ability of a trademark “in gross,” that is, without the assets for making the
trademarked product. Id., § 1060.
40. See Landes and Posner, chapter 12; and our article “An Empirical
Analysis of the Patent Court” (forthcoming in University of Chicago Law
41. See Cecil D. Quillen, Jr., “The U.S. Patent System: Is It Broke? And
Who Can Fix It If It Is?” 18–19 (unpublished, May 11, 2001); Quillen,
“Innovators, Innovation, and the U.S. Patent System” 7–10 (unpublished,
October 17, 2002).
About the Authors

William M. Landes is the Clifton R. Musser Professor of Law and

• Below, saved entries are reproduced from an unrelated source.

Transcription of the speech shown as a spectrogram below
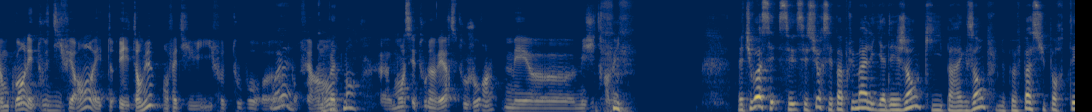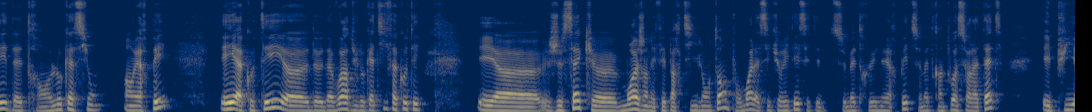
Comme quoi, on est tous différents et, tant mieux. En fait, il, faut tout pour, euh, pour faire un monde. Euh, moi, c'est tout l'inverse, toujours, hein, mais, euh, mais j'y travaille. mais tu vois, c'est sûr que c'est pas plus mal. Il y a des gens qui, par exemple, ne peuvent pas supporter d'être en location en RP et à côté d'avoir du locatif à côté. Et je sais que moi, j'en ai fait partie longtemps. Pour moi, la sécurité, c'était de se mettre une RP, de se mettre un toit sur la tête. Et puis,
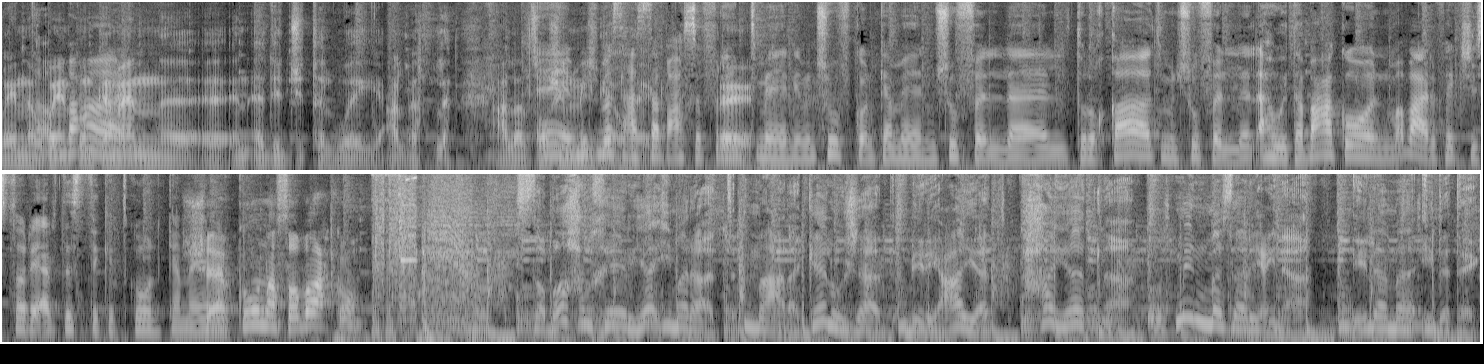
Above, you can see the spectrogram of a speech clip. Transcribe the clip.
بيننا وبينكم. كمان in digital way على على السوشيال ميديا مش بس على وهيك. السبعة صفرين إيه. ثمانية بنشوفكم كمان بنشوف الطرقات بنشوف ال- القهوة تبعكم. ما بعرف هيك شي story artistic تكون كمان. شاركونا صباحكم. صباح الخير يا إمارات مع ركال وجاد برعاية حياتنا من مزارعنا إلى مائدتك.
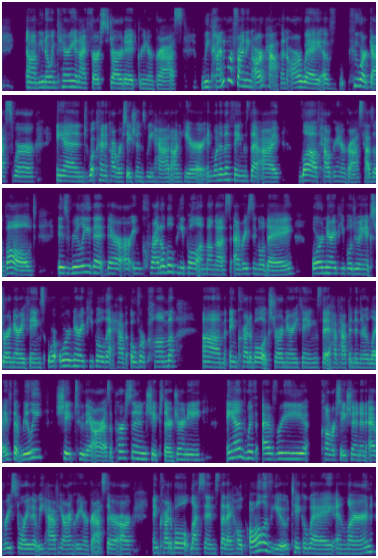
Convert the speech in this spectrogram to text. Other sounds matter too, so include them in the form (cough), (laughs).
um, you know, when Kerry and I first started Greener Grass, we kind of were finding our path and our way of who our guests were and what kind of conversations we had on here. And one of the things that I love how Greener Grass has evolved is really that there are incredible people among us every single day ordinary people doing extraordinary things or ordinary people that have overcome um, incredible, extraordinary things that have happened in their life that really shaped who they are as a person, shaped their journey. And with every conversation and every story that we have here on Greener Grass, there are incredible lessons that I hope all of you take away and learn.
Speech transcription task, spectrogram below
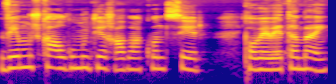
vemos que há algo muito errado a acontecer. Para o bebê também.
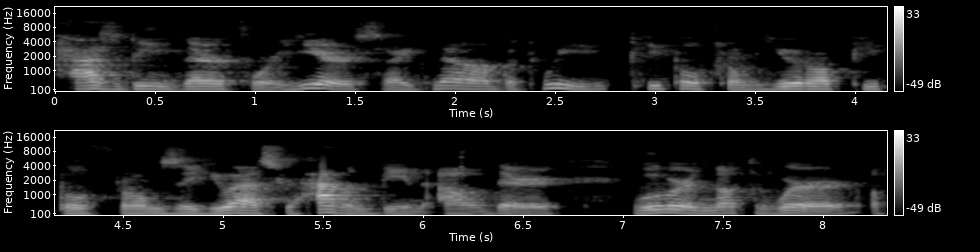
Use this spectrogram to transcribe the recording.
has been there for years right now, but we, people from Europe, people from the US who haven't been out there, we were not aware of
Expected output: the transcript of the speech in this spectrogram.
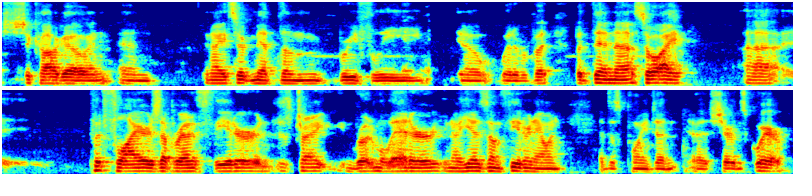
Chicago and and and I sort of met them briefly, you know, whatever. But but then uh, so I uh, put flyers up around his theater and just try wrote him a letter. You know, he has his own theater now and at this point on uh, Sheridan Square,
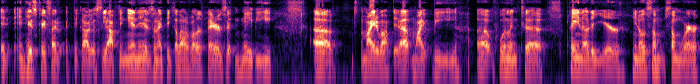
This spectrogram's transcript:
In, in his case, I, I, think obviously opting in is, and I think a lot of other players that maybe. Uh, might have opted out might be uh, willing to play another year, you know, some somewhere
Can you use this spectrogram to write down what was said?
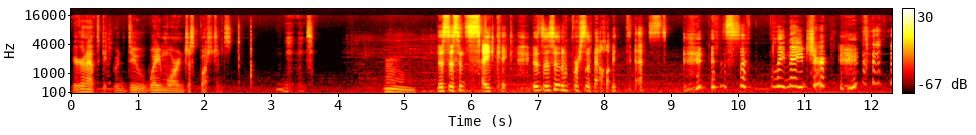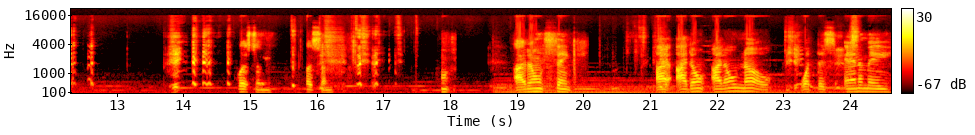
You're gonna have to get, do way more than just questions. Hmm. This isn't psychic. This isn't a personality test. It's simply nature. Listen, listen. I don't think I I don't I don't know what this anime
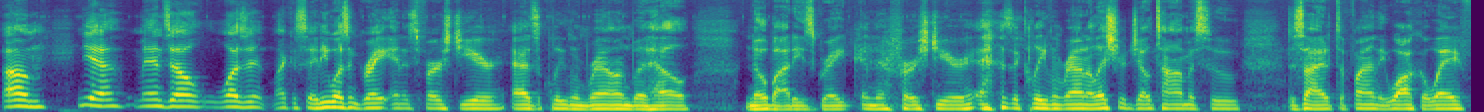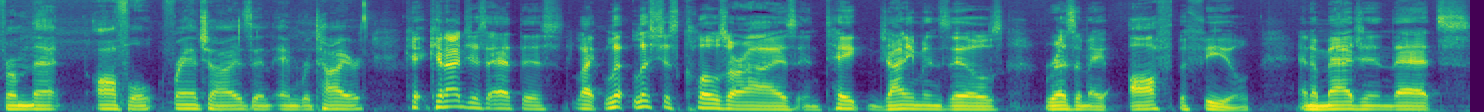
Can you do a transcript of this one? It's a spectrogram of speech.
Um, yeah, Manziel wasn't, like I said, he wasn't great in his first year as a Cleveland Brown, but hell, nobody's great in their first year as a Cleveland Brown, unless you're Joe Thomas, who decided to finally walk away from that awful franchise and, and retire. Can, can I just add this? Like, let, let's just close our eyes and take Johnny Manziel's resume off the field and imagine that's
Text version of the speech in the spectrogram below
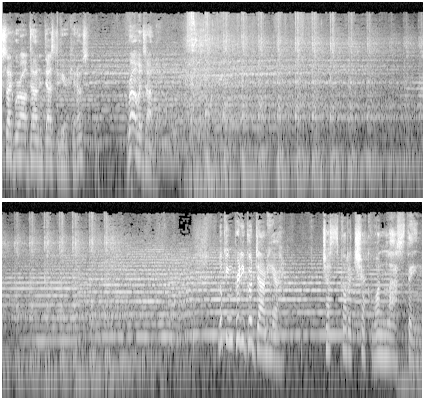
Looks like we're all done and dusted here, kiddos. Ramen's on me. Looking pretty good down here. Just gotta check one last thing.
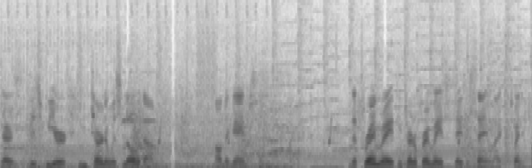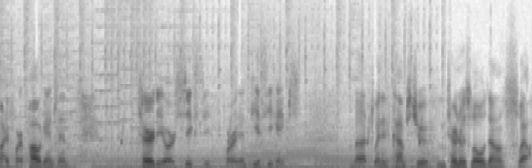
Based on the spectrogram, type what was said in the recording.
there's this weird internal slowdown on the games. the frame rate, internal frame rate stays the same, like 25 for PAL games and 30 or 60 for NTSC games. But when it comes to internal slowdowns, well,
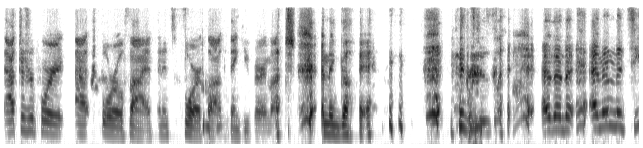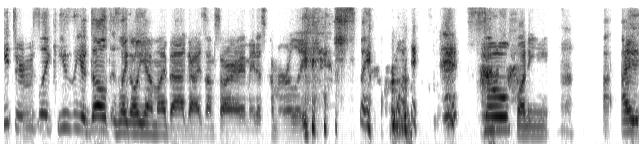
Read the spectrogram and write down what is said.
actors report at 405 and it's four o'clock. Thank you very much. And they go in. It's just like, and then the and then the teacher who's like he's the adult is like oh yeah my bad guys. I'm sorry. I made us come early. It's like what? so funny I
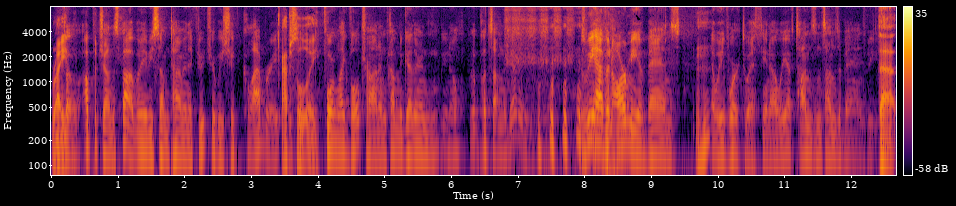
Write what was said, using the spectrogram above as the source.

Economics at the University of Chicago Law School, where he
teaches economic analysis of law, art law, and intellectual property.
He received his PhD in economics from Columbia University.
Before joining the faculty of the University of Chicago Law School,
Dr. Landes taught in the economics departments of Stanford
University, Columbia University, and the Graduate Center of the
City University of New York. He specializes in the application of
economics to legal problems and has written widely in the fields of
torts and antitrust. Formerly the president of the American Law
and Economics Association, Dr. Landes has appeared as an expert
before courts, administrative agencies, and committees of
Congress. He is coeditor of the Journal of Legal Studies.

The Honorable Richard A. Posner was appointed to the U.S.

Court of Appeals for the Seventh Circuit in 1981, and served as
the chief judge from 1993 to 2000. Prior to his appointment,
Judge Posner taught at the University of Chicago Law School for
twelve years; earlier he had held several positions in Washington,
including law clerk for U.S. Supreme Court Justice William J.
Brennan Jr., assistant to the Solicitor General Thurgood Marshall,
and general counsel of President Johnson’s Task Force on Com-
munications Policy. Judge Posner’s contributions to the field of
law and economics, like the many honors he has received, are too
numerous to be listed. He is the author of the landmark Antitrust
Law (2d ed. 2001), as well as Economic Analysis of Law (6th ed.
2003), and the founder of the Journal of Legal Studies.

Executive Director In order to promote public understanding of the
Robert W. Hahn impact of regulations on consumers, business, and
government, the American Enterprise Institute and
Director the Brookings Institution established the AEI-
Robert E. Litan Brookings Joint Center for Regulatory Studies. The
Joint Center’s primary purpose is to hold lawmak-
Fellows ers and regulators more accountable by providing
thoughtful, objective analysis of relevant laws and
Robert W. Crandall
regulations. Over the past three decades, AEI and
Christopher C. DeMuth Brookings have generated an impressive body of
Judith W. Pendell research on regulation. The Joint Center builds on
Scott J. Wallsten this solid foundation, evaluating the economic
Clifford M. Winston impact of laws and regulations and offering con-
structive suggestions for reforms to enhance pro-
ductivity and welfare. The views expressed in Joint
Center publications are those of the authors and do
not necessarily reflect the views of the Joint Center.


Kenneth J. Arrow Maureen L. Cropper Philip K. Howard

Stanford University University of Maryland Covington & Burling
and World Bank

Paul L. Joskow Donald Kennedy Roger G. Noll

Massachusetts Institute Stanford University Stanford University
of Technology

Gilbert S. Omenn Peter Passell Richard Schmalensee

University of Michigan Milken Institute Massachusetts Institute
of Technology

Robert N. Stavins Cass R. Sunstein W. Kip Viscusi

Harvard University University of Chicago Harvard University